Bryan Fischer
January 24, 2012
Primaries show why Founders were not fans of democracy
By Bryan Fischer

Follow me on Twitter: @BryanJFischer, on Facebook at "Focal Point"

Americans today are oblivious to the profound distinction between a republican form of government and a democracy, and quite often confuse the two. Democracy represents government by the direct will of the people, while a republican form of government represents government by representatives chosen by the people to make critical decisions on their behalf.

Unfortunately, our entire primary system is based on democracy and not republicanism, and is manifesting all of the inherent weakness of direct democracy our Founders warned us about.

For instance, Alexander Hamilton said in the Federalist Papers: "We are a Republican Government...[I]t has been observed that a pure democracy if it were practicable would be the most perfect government. Experience has proved that no position is more false than this. The ancient democracies in which the people themselves deliberated never possessed one good feature of government.
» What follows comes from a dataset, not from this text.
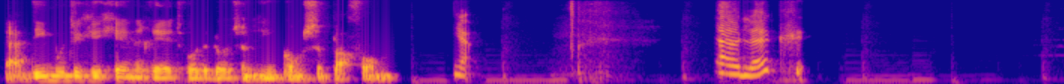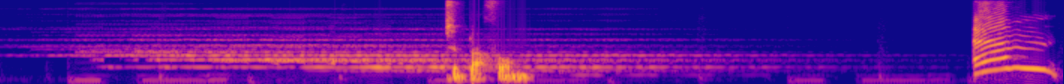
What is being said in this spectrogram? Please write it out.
Ja, die moeten gegenereerd worden door zo'n inkomstenplafond. Ja, duidelijk. plafond. Um,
Their very character was tyranny; their figure deformity."

The Founders had a clear understanding of the differences between the two systems, and flatly rejected democracy in favor of republicanism. They understood that democracy, in which the people directly choose their leaders, was a recipe for chaos, anarchy and mobocracy since the the masses of the people are so easily misled, so easily fooled, and so easily persuaded to choose public officials on the basis of utterly superficial characteristics.

Under the Constitution as established by the Founders, the only federal officials chosen by the people themselves were members of the House of Representatives. Senators were chosen by state legislatures, presidents were chosen by the electoral college, and members of the judiciary were chosen by the president with the advice and consent of the Senate.

Said John Witherspoon, "Pure democracy cannot subsist long nor be carried far into the departments of state — it is very subject to caprice and the madness of popular rage."

Anyone looking at the first four primaries who doesn't see "caprice" and "the madness of popular rage" on distressing display has not been paying attention.

It seems evident, based on exit polling data, that voters are making their primary decisions about whom they want our next president to be on the basis ofsuch things as perceived electability, appearance and a willingness for candidates to stick it to their adversaries of choice rather than on such things as personal character, values and actual track record of governance.

As Winston Churchill said, "The best argument against democracy is a five minute conversation with the average voter."

Even the president, under the frame of government established by the Founders, was not chosen by the people, but by electors chosen by the people to make that decision for them. That's what the electoral college was designed to be — mature men picked by the people on the first Tuesday in November to choose a president on their behalf.

Presidential campaigns were designed by the Founders to be about choosing electors, not choosing presidents. Each man who wanted to be an elector was to convince voters that he was worthy of being entrusted with that enormous responsibility. He would campaign by telling voters the kind of president he would pledge to pick for them. He would outline the qualities he would pledge to seek in a president, including character, view of the proper role of government, fiscal policy, judicial appointments and foreign relations. Once elected, he would be part of the college who would cast the very first votes for president of the entire election cycle.

The concept of the direct election of a president, either in a primary or general election, would have horrified the Founders, because they were well aware of the way in which it could easily be abused. We must never forget that Hitler was elected to office by the German people. As James Madison put it, "Democracy was the right of the people to choose their own tyrant."

Thomas Jefferson trenchantly observed that "[a] democracy is nothing more than mob rule, where 51% of the people may take away the rights of the other 49%." Madison said that "democracies have ever been spectacles of turbulence and contention" (hello, Florida primary, which promises to be an epic cage fight between Newt and Mitt). John Quincy Adams pointed out that "of all human governments, democracy was the most unstable" of them all.

Because of these factors, John Marshall observed that "Between a balanced republic and a democracy, the difference is like that between order and chaos."

I do not know what a better primary system would be, but the system we have now is clearly not working. Four states are eliminating candidates right and left, which leaves the other 46 out in the cold altogether. The current system has produced two leading candidates who are unacceptable for various reasons to many values voters in those 46 states. But they will have zero say in the matter, and will likely be left with a small subset of equally unpalatable choices.

Perhaps we should listen to the Founders and establish a primary system in which voters in each congressional district choose a man (used generically) to represent them at state nominating conventions based solely on the qualities he will seek in a nominee. Voters in primaries would not then be voting for presidential candidates as they do today. They would instead be voting for electors who would have to convince them they could be entrusted with such enormous responsibility.

You may call me a dreamer, but based on the chaos of our current primary system, I bet I'm not the only one.

(Unless otherwise noted, the opinions expressed are the author's and do not necessarily reflect the views of the American Family Association or American Family Radio.)

© Bryan Fischer

 

The views expressed by RenewAmerica columnists are their own and do not necessarily reflect the position of RenewAmerica or its affiliates.
(See RenewAmerica's publishing standards.)